╭──

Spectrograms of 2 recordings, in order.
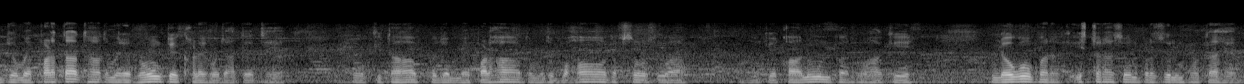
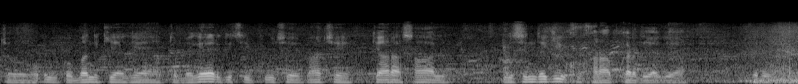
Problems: constant background noise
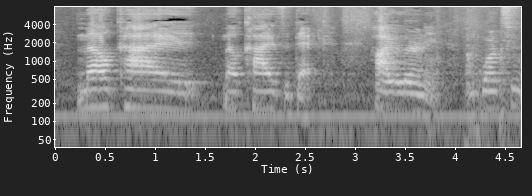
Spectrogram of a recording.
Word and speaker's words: Melchizedek: Okay, his name is pronounced Melchizedek. Melchizedek.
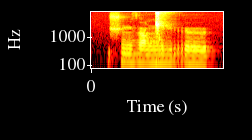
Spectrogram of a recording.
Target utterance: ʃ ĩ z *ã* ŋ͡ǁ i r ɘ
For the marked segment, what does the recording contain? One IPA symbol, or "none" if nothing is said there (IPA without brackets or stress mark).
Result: ã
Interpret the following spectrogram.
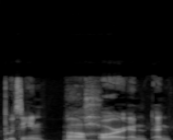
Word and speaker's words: poutine: And it's called poutine. Oh. Or and and French Canadians putin. Putin. puts in. Um, so uh, at least that's how my dad always pronounced it.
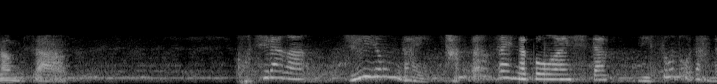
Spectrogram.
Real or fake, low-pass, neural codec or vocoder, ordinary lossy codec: fake; 7.2 kHz; codec, 24 kHz, 0.9 kbps, WavTokenizer, medium speech release version 1; AAC, 16 kbps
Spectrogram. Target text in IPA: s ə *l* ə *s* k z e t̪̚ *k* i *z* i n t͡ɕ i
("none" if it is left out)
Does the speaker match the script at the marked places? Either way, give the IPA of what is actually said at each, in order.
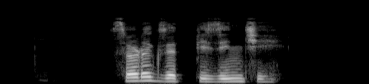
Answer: ɽ, none, p, z

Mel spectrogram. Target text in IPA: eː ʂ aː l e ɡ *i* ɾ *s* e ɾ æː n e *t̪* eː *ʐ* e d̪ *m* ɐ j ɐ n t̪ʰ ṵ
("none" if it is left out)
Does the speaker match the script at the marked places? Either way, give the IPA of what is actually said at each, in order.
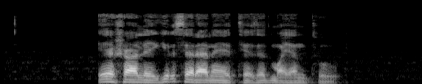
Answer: i, s, t̪ʰ, z, m

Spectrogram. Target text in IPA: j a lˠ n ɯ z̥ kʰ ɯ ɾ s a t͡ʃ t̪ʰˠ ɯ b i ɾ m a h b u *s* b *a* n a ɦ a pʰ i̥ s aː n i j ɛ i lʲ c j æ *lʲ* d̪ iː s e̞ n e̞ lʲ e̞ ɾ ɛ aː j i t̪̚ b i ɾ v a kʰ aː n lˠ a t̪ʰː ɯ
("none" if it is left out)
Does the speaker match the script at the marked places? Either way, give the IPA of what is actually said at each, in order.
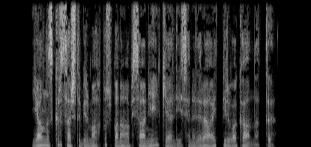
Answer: s, a, lʲ

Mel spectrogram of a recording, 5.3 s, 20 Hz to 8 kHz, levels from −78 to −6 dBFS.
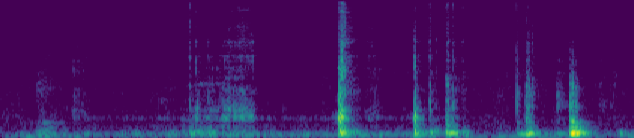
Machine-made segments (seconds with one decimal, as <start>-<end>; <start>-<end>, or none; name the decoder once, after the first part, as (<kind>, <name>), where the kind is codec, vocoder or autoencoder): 0.7-3.9 (vocoder, HiFi-GAN)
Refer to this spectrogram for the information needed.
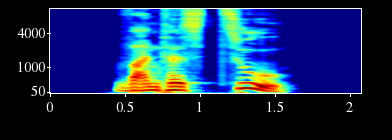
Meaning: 1. first-person singular preterite of zuwenden 2. third-person singular preterite of zuwenden# second-person singular preterite of zuwenden
- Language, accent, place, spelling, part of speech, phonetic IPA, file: German, Germany, Berlin, wandtest zu, verb, [ˌvantəst ˈt͡suː], De-wandtest zu.ogg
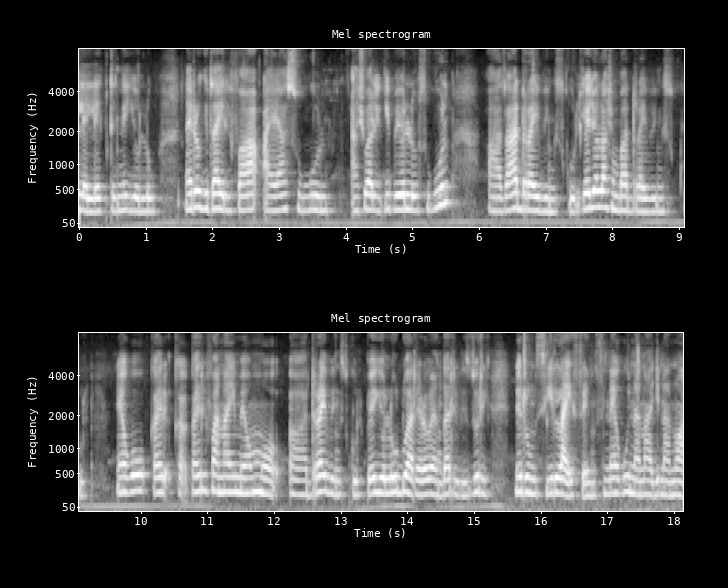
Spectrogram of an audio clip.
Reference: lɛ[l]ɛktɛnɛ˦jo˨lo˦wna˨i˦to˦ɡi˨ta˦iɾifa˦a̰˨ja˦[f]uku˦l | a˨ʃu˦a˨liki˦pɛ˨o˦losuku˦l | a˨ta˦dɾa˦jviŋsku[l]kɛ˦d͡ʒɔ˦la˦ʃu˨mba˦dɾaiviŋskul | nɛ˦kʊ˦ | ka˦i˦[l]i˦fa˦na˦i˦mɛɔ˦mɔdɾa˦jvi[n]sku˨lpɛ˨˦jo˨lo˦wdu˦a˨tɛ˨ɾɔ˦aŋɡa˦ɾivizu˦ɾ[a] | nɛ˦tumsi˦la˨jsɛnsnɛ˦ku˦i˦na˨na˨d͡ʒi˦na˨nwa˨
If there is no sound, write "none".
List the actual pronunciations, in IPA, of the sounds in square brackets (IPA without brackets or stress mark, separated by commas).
l, s, l, ɾ, ŋ, i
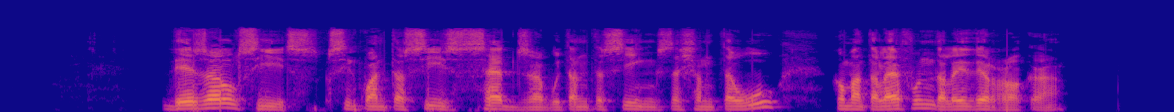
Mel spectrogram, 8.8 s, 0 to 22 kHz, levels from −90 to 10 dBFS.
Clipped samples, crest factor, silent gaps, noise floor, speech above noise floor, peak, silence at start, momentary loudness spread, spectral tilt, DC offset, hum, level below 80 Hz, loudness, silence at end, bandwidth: under 0.1%; 22 dB; none; -85 dBFS; 56 dB; -8 dBFS; 1.25 s; 10 LU; -4 dB/octave; under 0.1%; none; -58 dBFS; -29 LUFS; 0.85 s; 8.2 kHz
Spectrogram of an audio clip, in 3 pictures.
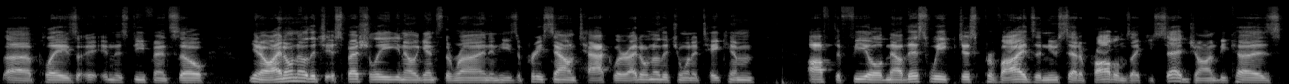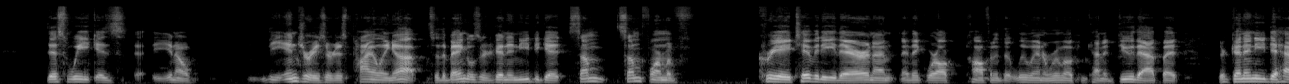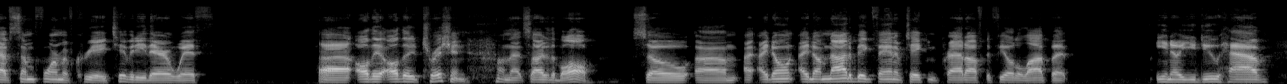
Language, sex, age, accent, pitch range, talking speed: English, male, 30-49, American, 95-115 Hz, 220 wpm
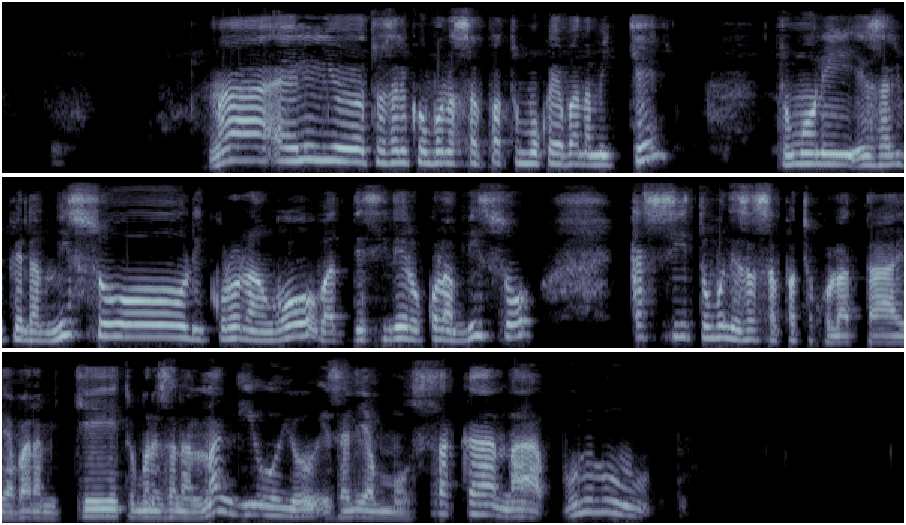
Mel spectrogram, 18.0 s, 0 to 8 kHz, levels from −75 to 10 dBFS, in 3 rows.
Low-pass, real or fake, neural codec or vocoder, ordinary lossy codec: 7.2 kHz; real; none; AAC, 32 kbps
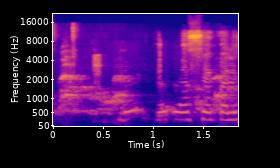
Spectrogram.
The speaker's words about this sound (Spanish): Ya me callo porque están mis perros ladrando.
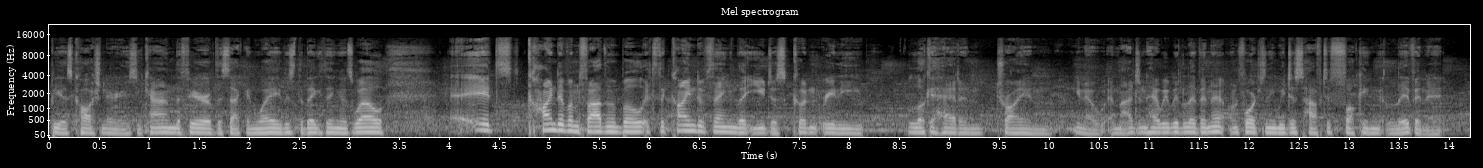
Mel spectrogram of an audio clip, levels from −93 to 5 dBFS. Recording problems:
murmuring crowd; noticeable; throughout; 15 dB below the speech

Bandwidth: 14.5 kHz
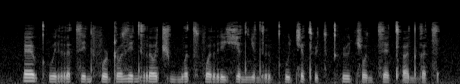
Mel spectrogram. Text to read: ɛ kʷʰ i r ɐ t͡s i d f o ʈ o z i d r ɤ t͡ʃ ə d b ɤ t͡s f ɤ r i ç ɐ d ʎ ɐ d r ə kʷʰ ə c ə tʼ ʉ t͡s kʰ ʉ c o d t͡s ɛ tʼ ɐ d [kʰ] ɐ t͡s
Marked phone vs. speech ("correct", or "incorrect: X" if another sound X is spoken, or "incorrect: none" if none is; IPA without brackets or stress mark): incorrect: ɡ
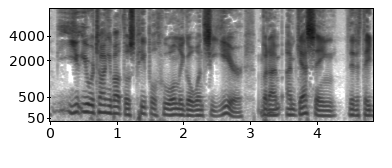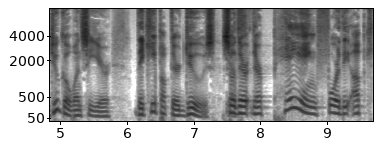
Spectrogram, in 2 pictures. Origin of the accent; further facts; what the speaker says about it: Detroit, Michigan, United States; I'm from Detroit, as you know, and I remember a story of the history, if you will, of the Italian communities in Detroit.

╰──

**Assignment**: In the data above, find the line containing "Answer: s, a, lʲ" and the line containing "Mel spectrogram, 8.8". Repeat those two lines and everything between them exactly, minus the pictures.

**Output of the exercise**:
Answer: s, a, lʲ

Mel spectrogram of a recording, 5.3 s, 20 Hz to 8 kHz, levels from −78 to −6 dBFS.
Machine-made segments (seconds with one decimal, as <start>-<end>; <start>-<end>, or none; name the decoder once, after the first part, as (<kind>, <name>), where the kind is codec, vocoder or autoencoder): 0.7-3.9 (vocoder, HiFi-GAN)
Refer to this spectrogram for the information needed.
Meaning: 1. first-person singular preterite of zuwenden 2. third-person singular preterite of zuwenden# second-person singular preterite of zuwenden
- Language, accent, place, spelling, part of speech, phonetic IPA, file: German, Germany, Berlin, wandtest zu, verb, [ˌvantəst ˈt͡suː], De-wandtest zu.ogg
Spectrogram of an audio clip.
Reference: lɛ[l]ɛktɛnɛ˦jo˨lo˦wna˨i˦to˦ɡi˨ta˦iɾifa˦a̰˨ja˦[f]uku˦l | a˨ʃu˦a˨liki˦pɛ˨o˦losuku˦l | a˨ta˦dɾa˦jviŋsku[l]kɛ˦d͡ʒɔ˦la˦ʃu˨mba˦dɾaiviŋskul | nɛ˦kʊ˦ | ka˦i˦[l]i˦fa˦na˦i˦mɛɔ˦mɔdɾa˦jvi[n]sku˨lpɛ˨˦jo˨lo˦wdu˦a˨tɛ˨ɾɔ˦aŋɡa˦ɾivizu˦ɾ[a] | nɛ˦tumsi˦la˨jsɛnsnɛ˦ku˦i˦na˨na˨d͡ʒi˦na˨nwa˨
If there is no sound, write "none".
List the actual pronunciations, in IPA, of the sounds in square brackets (IPA without brackets or stress mark, separated by commas).
l, s, l, ɾ, ŋ, i
Mel spectrogram, 8.8 s, 0 to 22 kHz, levels from −90 to 10 dBFS.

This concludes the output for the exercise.